Adults in positions of authority — parents, teachers, or coaches — sometimes they need to find ways to resolve dangerous bullying problems without the bully ever learning how they found out about it.
If you're in a bullying situation that you think may escalate into physical violence, try to avoid being alone (and if you have a friend in this situation, spend as much time together as you can). Try to remain part of a group by walking home at the same time as other people or by sticking close to friends or classmates during the times that the bullying takes place.

Bullying Survival Tips
Here are some ways to battle psychological and verbal bullying. They're also good tips to share with a friend as a way to show your support:

Ignore the bully and walk away. It's definitely not a coward's response — sometimes it can be harder than losing your temper. Bullies thrive on the reaction they get, and if you walk away or ignore hurtful emails or instant messages, you're telling the bully that you just don't care. Sooner or later the bully will probably get bored with trying to bother you. Walk tall and hold your head high. Using this type of body language sends a message that you're not vulnerable.

Hold the anger. Who doesn't want to get really upset with a bully? But that's exactly the response he or she is trying to get. Bullies want to know they have control over your emotions. If you're in a situation where you have to deal with a bully and you can't walk away with poise, use humor — it can throw the bully off guard. Work out your anger in another way, such as through exercise or writing it down (make sure you tear up any letters or notes you write in anger).
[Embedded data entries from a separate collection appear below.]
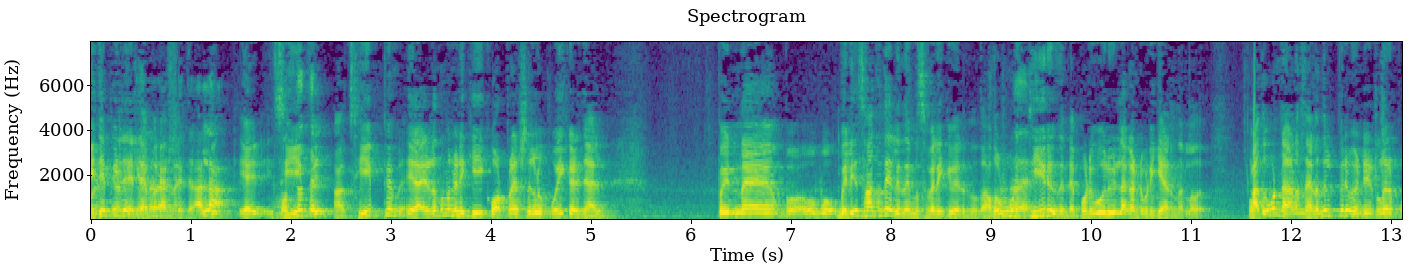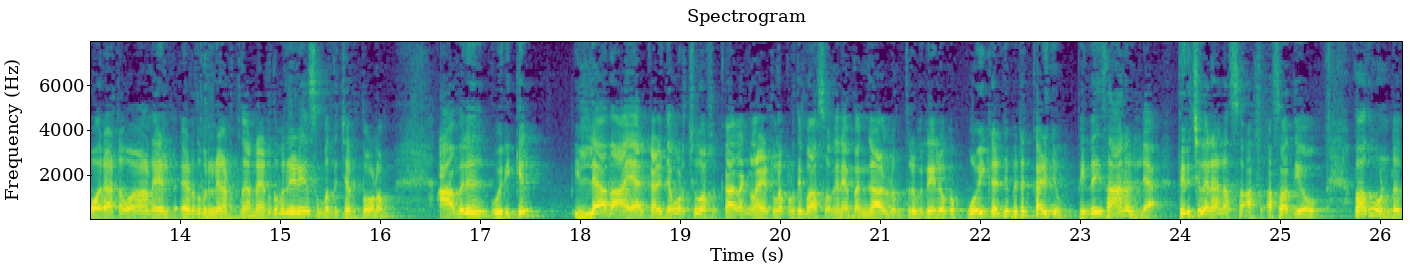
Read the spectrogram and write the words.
B J C P C P ഇടതുമുന്നണിക്ക് ഈ കോർപ്പറേഷനുകൾ പോയി കഴിഞ്ഞാൽ പിന്നെ വലിയ സാധ്യതയല്ലേ നിയമസഭയിലേക്ക് വരുന്നത്? അതുകൊണ്ട് തീരും ഇതിന്റെ. പൊടി പോലും ഇല്ല കണ്ടുപിടിക്കാനെന്നുള്ളത്. അതുകൊണ്ടാണ് നിലനിൽപ്പിന് വേണ്ടിയിട്ടുള്ള ഒരു പോരാട്ടമാണ് ഇട- ഇടതുമുന്നണി നടത്തുന്നത്. കാരണം ഇടതുമുന്നണിയെ സംബന്ധിച്ചിടത്തോളം അവർ ഒരിക്കൽ ഇല്ലാതായാൽ കഴിഞ്ഞ കുറച്ച് വർഷ കാലങ്ങളായിട്ടുള്ള പ്രതിഭാസം അങ്ങനെ ബംഗാളിലും ത്രിപുരയിലും ഒക്കെ പോയി കഴിഞ്ഞ് പിന്നെ കഴിഞ്ഞു. പിന്നെ ഈ സാധനമില്ല. തിരിച്ചു വരാൻ അസ- അസ- അസാധ്യമാവും. അപ്പോൾ അതുകൊണ്ട്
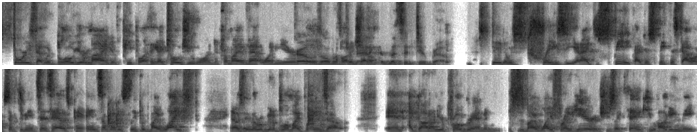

Don't get physical. However you decide to deal with a bully, don't use physical force (like kicking, hitting, or pushing). Not only are you showing your anger, you can never be sure what the bully will do in response. You are more likely to be hurt and get into trouble if you use violence against a bully. You can stand up for yourself in other ways, such as gaining control of the situation by walking away or by being assertive in your actions.
Some adults believe that bullying is part of growing up, that it builds character, and that hitting back is the only way to tackle the problem. But that's not the case. Aggressive responses tend to lead to more violence and more bullying for the victims.

Practice confidence. Practice ways to respond to the bully verbally or through your behavior. Practice feeling good about yourself (even if you have to fake it at first).

Take charge of your life. You can't control other people's actions, but you can stay true to yourself. Think about ways to feel your best and your strongest. Exercise is one way to feel strong and powerful. (It's a great mood lifter, too!) Learn a martial art or take a class like yoga. Another way to gain confidence is to work on your skills in something like chess, art, music, computers, or writing. Joining a class, club, or gym is a great way to make new friends and feel good about yourself. The confidence you gain will help you ignore the mean kids.

Talk about it. It may help to talk to a guidance counselor, psychologist, teacher, or friend — anyone who can give you the support you need. Talking can be a good outlet for the fears and frustrations that can build when you're being bullied.

Find your (true) friends. If you've been bullied with rumors or gossip, all of these tips (especially ignoring and not reacting) can apply. But take it one step further to help ease feelings of hurt and isolation. Find one or two true friends and confide how the gossip has hurt your feelings. Set the record straight by telling your friends quietly and confidently what's true and not true about you. Hearing a friend say, "I know the rumor's not true. I didn't pay attention to it," can help you realize that most of the time people see gossip for what it is — petty, rude, and immature.